▶ Task to complete: Copy exactly, and only, the lines from the one with "Get the spoken words from this spectrogram." to the end of the listing; omit pictures.

▶ Input:
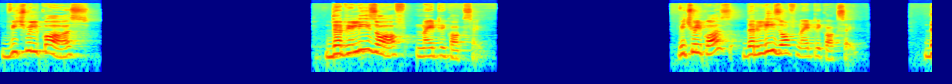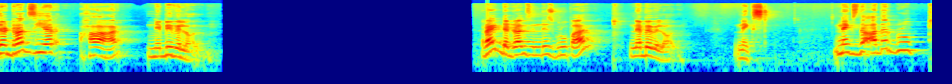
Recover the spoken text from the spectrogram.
which will cause the release of nitric oxide which will cause the release of nitric oxide. The drugs here are nebivolol. Right, the drugs in this group are nebivolol. Next, next the other group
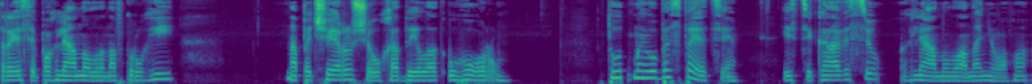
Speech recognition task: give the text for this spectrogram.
Тресі поглянула навкруги на печеру, що уходила угору. Тут ми у безпеці, і з цікавістю глянула на нього.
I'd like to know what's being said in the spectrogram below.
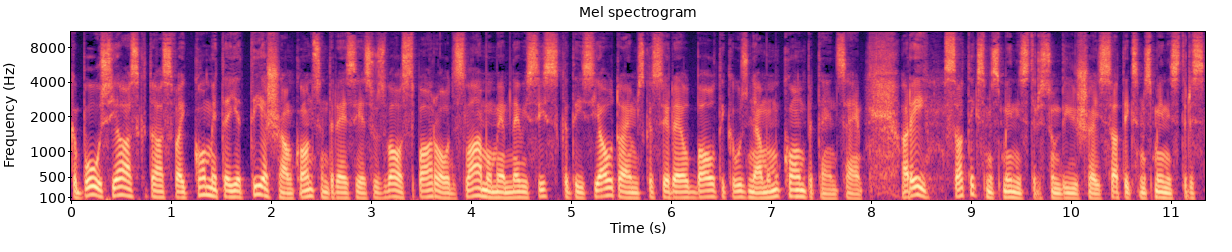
ka būs jāskatās, vai komiteja tiešām koncentrēsies uz valsts pārvaldes lēmumiem, nevis izskatīs jautājumus, kas ir Rail Baltica uzņēmumu kompetencē. Arī satiksmes ministrs un bijušais satiksmes ministrs,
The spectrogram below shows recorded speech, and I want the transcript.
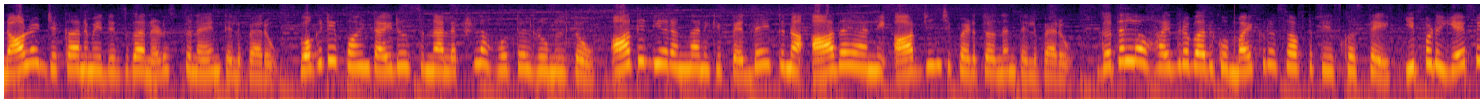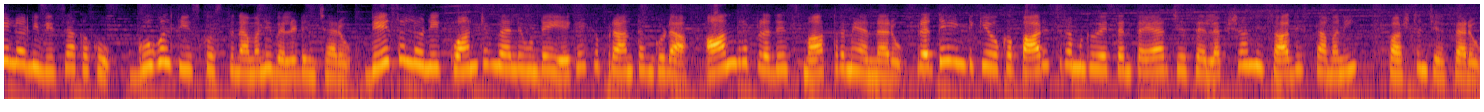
నాలెడ్జ్ ఎకానమీ దిశగా నడుస్తున్నాయని తెలిపారు. ఒకటి పాయింట్ ఐదు సున్నా లక్షల హోటల్ రూములతో ఆతిథ్య రంగానికి పెద్ద ఎత్తున ఆదాయాన్ని ఆర్జించి పెడుతోందని తెలిపారు. గతంలో హైదరాబాద్కు మైక్రోసాఫ్ట్ తీసుకొస్తే ఇప్పుడు ఏపీలోని విశాఖకు గూగుల్ తీసుకొస్తున్నామని వెల్లడించారు. దేశంలోని క్వాంటమ్ వ్యాలీ ఉండే ఏకైక ప్రాంతం కూడా ఆంధ్రప్రదేశ్ మాత్రమే అన్నారు. ప్రతి ఇంటికి ఒక పారిశ్రామికవేత్తను తయారు చేసే లక్ష్యాన్ని సాధిస్తామని స్పష్టం చేశారు.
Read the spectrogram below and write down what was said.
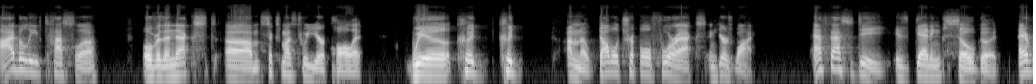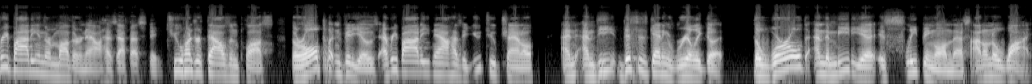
I believe Tesla over the next um, six months to a year, call it, will could could I don't know double, triple, four x, and here's why. FSD is getting so good. Everybody and their mother now has FSD, two hundred thousand plus. They're all putting videos. Everybody now has a YouTube channel, and and the this is getting really good. The world and the media is sleeping on this. I don't know why,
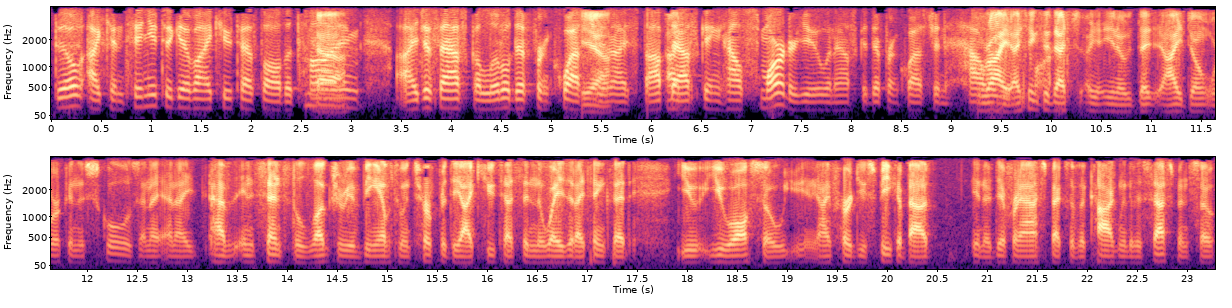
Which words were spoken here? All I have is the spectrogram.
still I continue to give IQ tests all the time. Yeah. I just ask a little different question. Yeah. I stopped I, asking how smart are you and ask a different question. How right? I think that that's uh, you know that I don't work in the schools, and I and I have in a sense the luxury of being able to interpret the IQ test in the way that I think that you you also I've heard you speak about you know different aspects of the cognitive assessment. So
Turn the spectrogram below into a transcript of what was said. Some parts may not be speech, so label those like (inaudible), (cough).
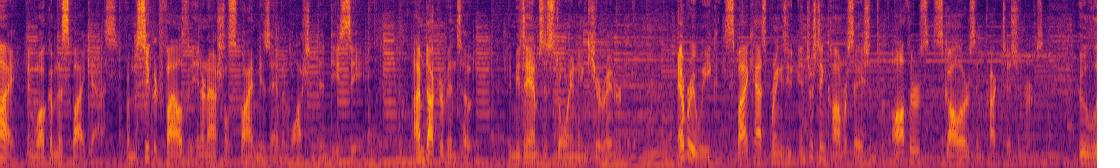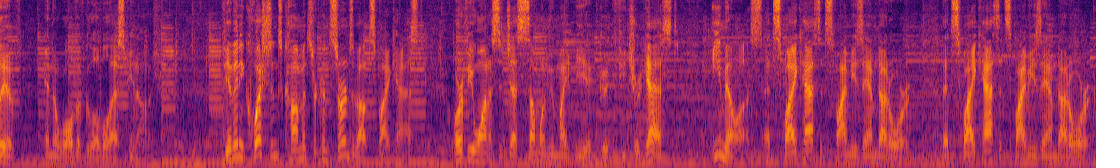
Hi, and welcome to Spycast from the secret files of the International Spy Museum in Washington, D.C. I'm Dr. Vince Houghton, the museum's historian and curator. Every week, Spycast brings you interesting conversations with authors, scholars, and practitioners who live in the world of global espionage. If you have any questions, comments, or concerns about Spycast, or if you want to suggest someone who might be a good future guest, email us at spycast at spymuseum.org. That's spycast at spymuseum.org.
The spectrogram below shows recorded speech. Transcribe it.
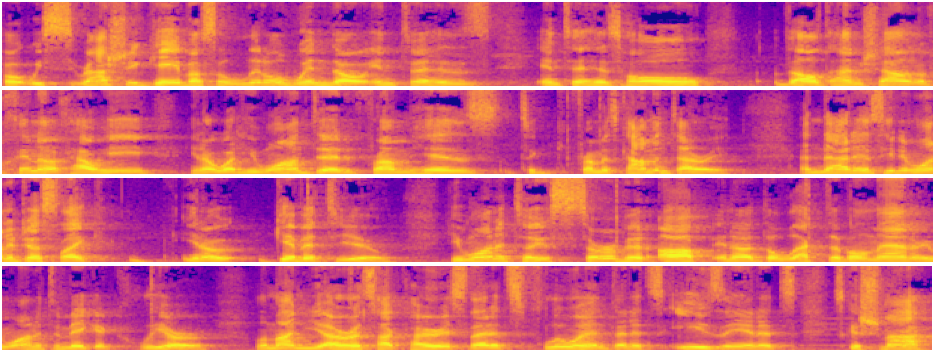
But we Rashi gave us a little window into his into his whole Weltanschauung of chinuch, how he you know what he wanted from his to, from his commentary, and that is he didn't want to just like you know give it to you. He wanted to serve it up in a delectable manner. He wanted to make it clear, Laman HaKairis, that it's fluent and it's easy and it's, it's geschmack.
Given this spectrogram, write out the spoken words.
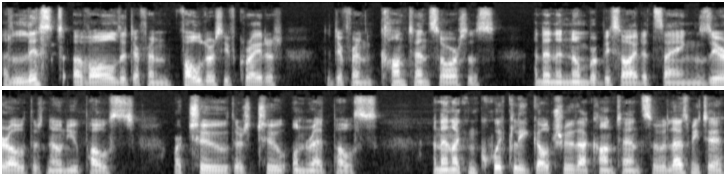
a list of all the different folders you've created the different content sources and then a number beside it saying zero there's no new posts or two there's two unread posts and then I can quickly go through that content. So it allows me to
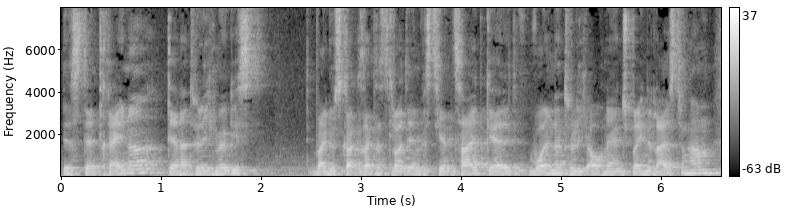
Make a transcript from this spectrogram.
ist der Trainer, der natürlich möglichst, weil du es gerade gesagt hast, Leute investieren Zeit, Geld, wollen natürlich auch eine entsprechende Leistung haben.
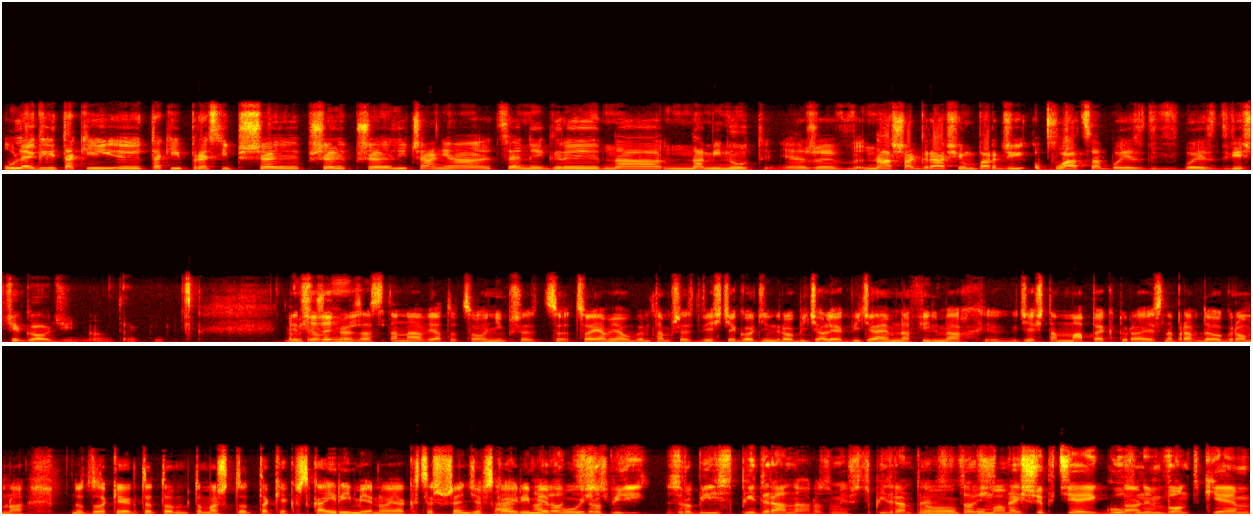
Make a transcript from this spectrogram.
ulegli takiej, takiej presji prze, prze, przeliczania ceny gry na, na minuty, nie? że nasza gra się bardziej opłaca, bo jest, bo jest 200 godzin. No, tak. Mnie myślę, trochę że... zastanawia to, co oni przez, co, co, ja miałbym tam przez 200 godzin robić, ale jak widziałem na filmach gdzieś tam mapę, która jest naprawdę ogromna, no to, takie, to, to, to masz to tak jak w Skyrimie, no jak chcesz wszędzie w tak, Skyrimie ale pójść... zrobili, zrobili speedruna, rozumiesz? Speedrun to no, jest coś kumam. najszybciej, głównym tak. wątkiem,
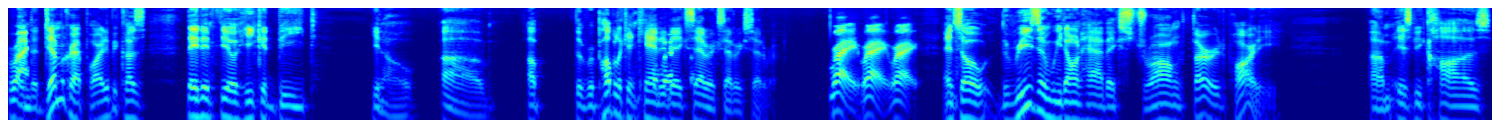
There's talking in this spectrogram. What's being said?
right. in the Democrat Party because they didn't feel he could beat, you know, uh, the Republican candidate, et cetera, et cetera, et cetera. Right, right, right. And so the reason we don't have a strong third party um, is because,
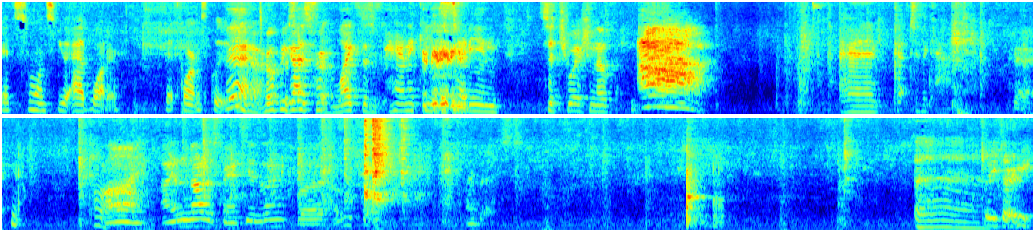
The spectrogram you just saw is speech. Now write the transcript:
It's once you add water that forms gluten. Yeah, I hope you guys heard, like this panicky, setting situation of ah. And cut to the cat. Okay. Come on. I'm not as fancy as them, but I will try my best. Uh, 330.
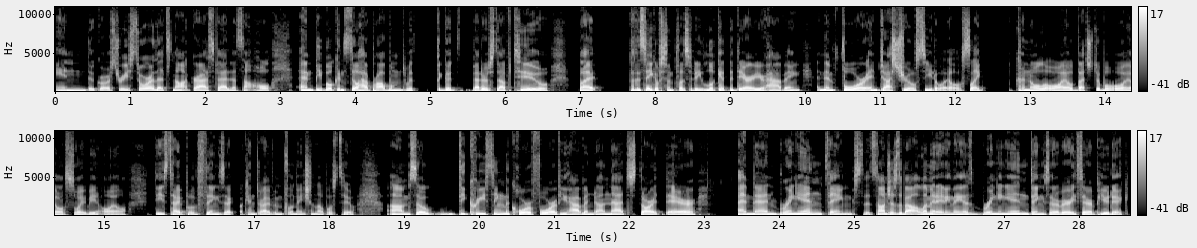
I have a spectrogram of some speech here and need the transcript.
in the grocery store that's not grass fed, that's not whole. And people can still have problems with the good, better stuff too. But for the sake of simplicity, look at the dairy you're having. And then four industrial seed oils like canola oil, vegetable oil, soybean oil, these type of things that can drive inflammation levels too. Um, so decreasing the core four, if you haven't done that, start there and then bring in things. It's not just about eliminating things, it's bringing in things that are very therapeutic.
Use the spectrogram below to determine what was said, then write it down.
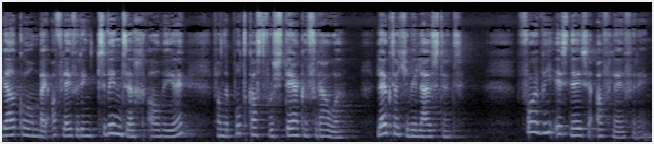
welkom bij aflevering 20 alweer van de podcast voor sterke vrouwen. Leuk dat je weer luistert. Voor wie is deze aflevering?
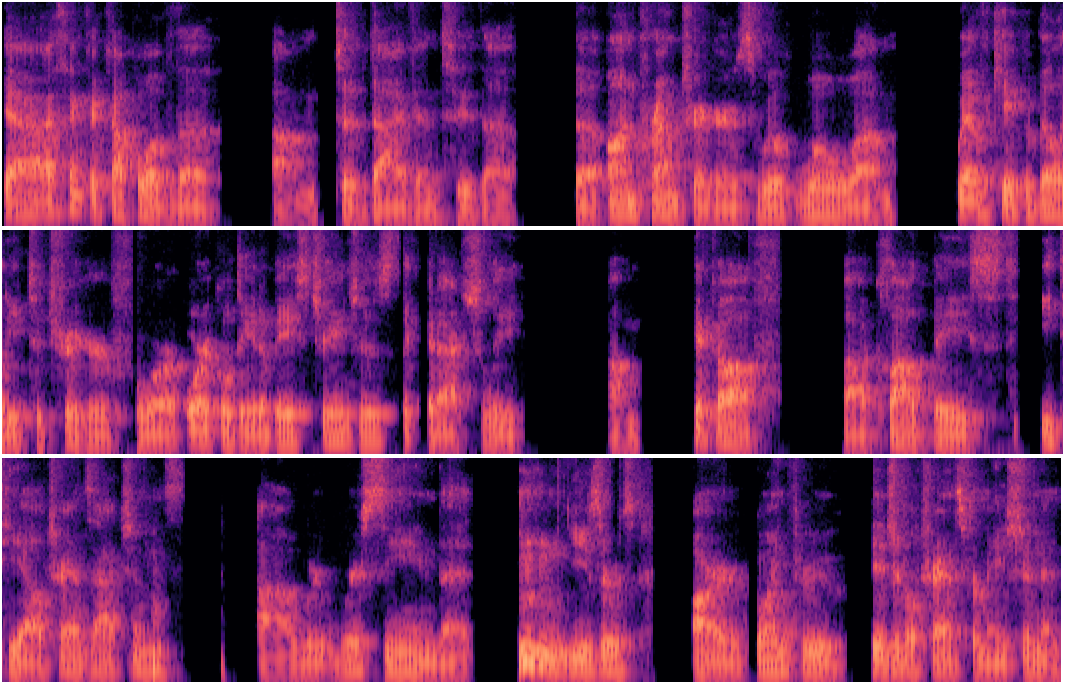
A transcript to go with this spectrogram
Yeah, I think a couple of the um, to dive into the the on-prem triggers. We'll we'll um, we have the capability to trigger for Oracle database changes that could actually um, kick off uh, cloud-based ETL transactions. Uh, we're we're seeing that users are going through digital transformation and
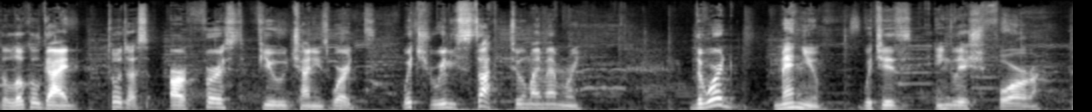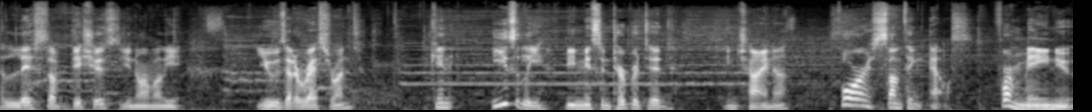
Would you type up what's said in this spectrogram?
the local guide taught us our first few Chinese words, which really stuck to my memory. The word menu, which is English for a list of dishes you normally use at a restaurant, can easily be misinterpreted in China for something else, for menu,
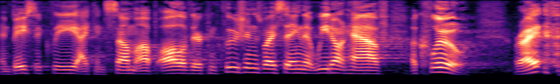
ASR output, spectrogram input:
And basically, I can sum up all of their conclusions by saying that we don't have a clue, right?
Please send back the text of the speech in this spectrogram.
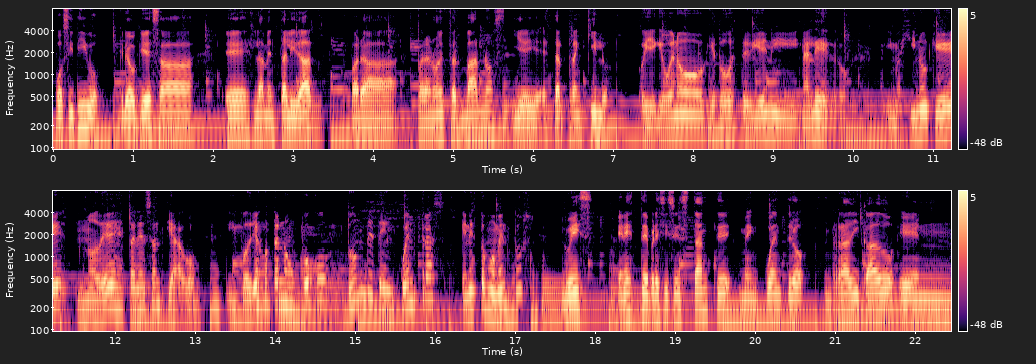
positivo, creo que esa es la mentalidad para, para no enfermarnos y estar tranquilos. Oye, qué bueno que todo esté bien y me alegro. Imagino que no debes estar en Santiago y podrías contarnos un poco dónde te encuentras en estos momentos. Luis, en este preciso instante me encuentro radicado en,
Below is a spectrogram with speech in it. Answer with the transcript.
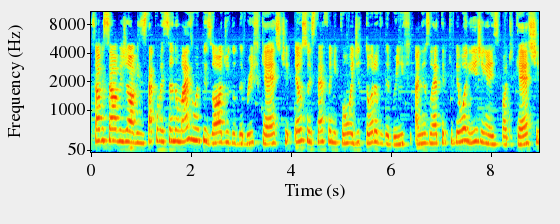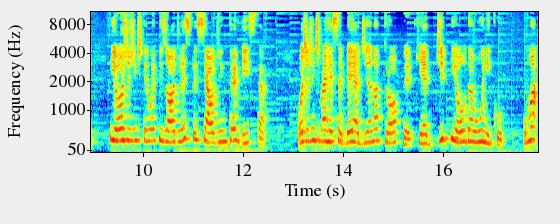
Salve, salve, jovens! Está começando mais um episódio do The Briefcast. Eu sou Stephanie Con, editora do The Brief, a newsletter que deu origem a esse podcast, e hoje a gente tem um episódio especial de entrevista. Hoje a gente vai receber a Diana Tropper, que é DPO da Único, uma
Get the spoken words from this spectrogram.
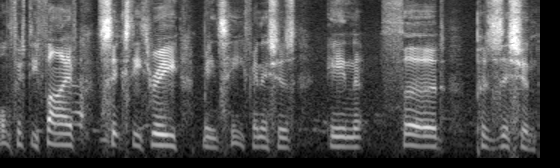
155.63, means he finishes in third position.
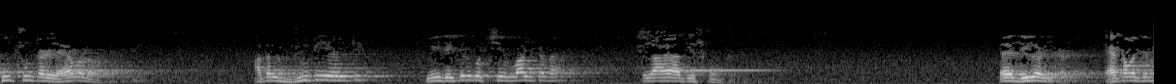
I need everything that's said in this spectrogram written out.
కూర్చుంటాడు లేవడు. అతని డ్యూటీ ఏమిటి? మీ దగ్గరికి వచ్చి ఇవ్వాలి కదా. ఇలా తీసుకుంటాడు. దిగంటాడు ఏకవచన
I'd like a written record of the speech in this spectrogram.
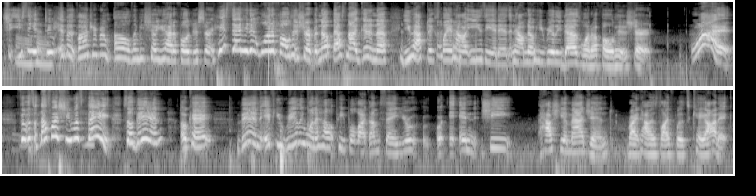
she, you Oh, see it oh, too in the laundry room. Oh, let me show you how to fold your shirt. He said he didn't want to fold his shirt, but nope, that's not good enough. You have to explain how easy it is and how no, he really does want to fold his shirt. Why? So that's, that's why she was fake. So then, okay, then if you really want to help people, like I'm saying, you're, and she, how she imagined, right, how his life was chaotic,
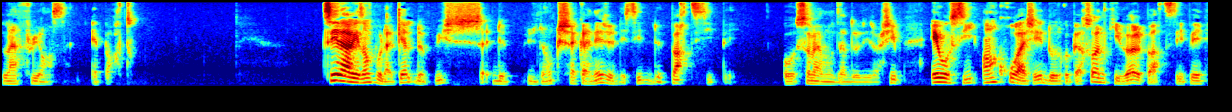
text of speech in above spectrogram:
L'influence partout. C'est la raison pour laquelle depuis, chaque année, je décide de participer au Sommet mondial de leadership et aussi encourager d'autres personnes qui veulent participer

▶ Task result:
Get the spoken words from this spectrogram.
155.63, means he finishes in third position.
I need everything that's said in this spectrogram written out.
కూర్చుంటాడు లేవడు. అతని డ్యూటీ ఏమిటి? మీ దగ్గరికి వచ్చి ఇవ్వాలి కదా. ఇలా తీసుకుంటాడు. దిగంటాడు ఏకవచన
I'd like a written record of the speech in this spectrogram.
she, you Oh, see it oh, too in the laundry room. Oh, let me show you how to fold your shirt. He said he didn't want to fold his shirt, but nope, that's not good enough. You have to explain how easy it is and how no, he really does want to fold his shirt. Why? So that's, that's why she was fake. So then, okay, then if you really want to help people, like I'm saying, you're, and she, how she imagined, right, how his life was chaotic,
text of speech in above spectrogram:
L'influence partout. C'est la raison pour laquelle depuis, chaque année, je décide de participer au Sommet mondial de leadership et aussi encourager d'autres personnes qui veulent participer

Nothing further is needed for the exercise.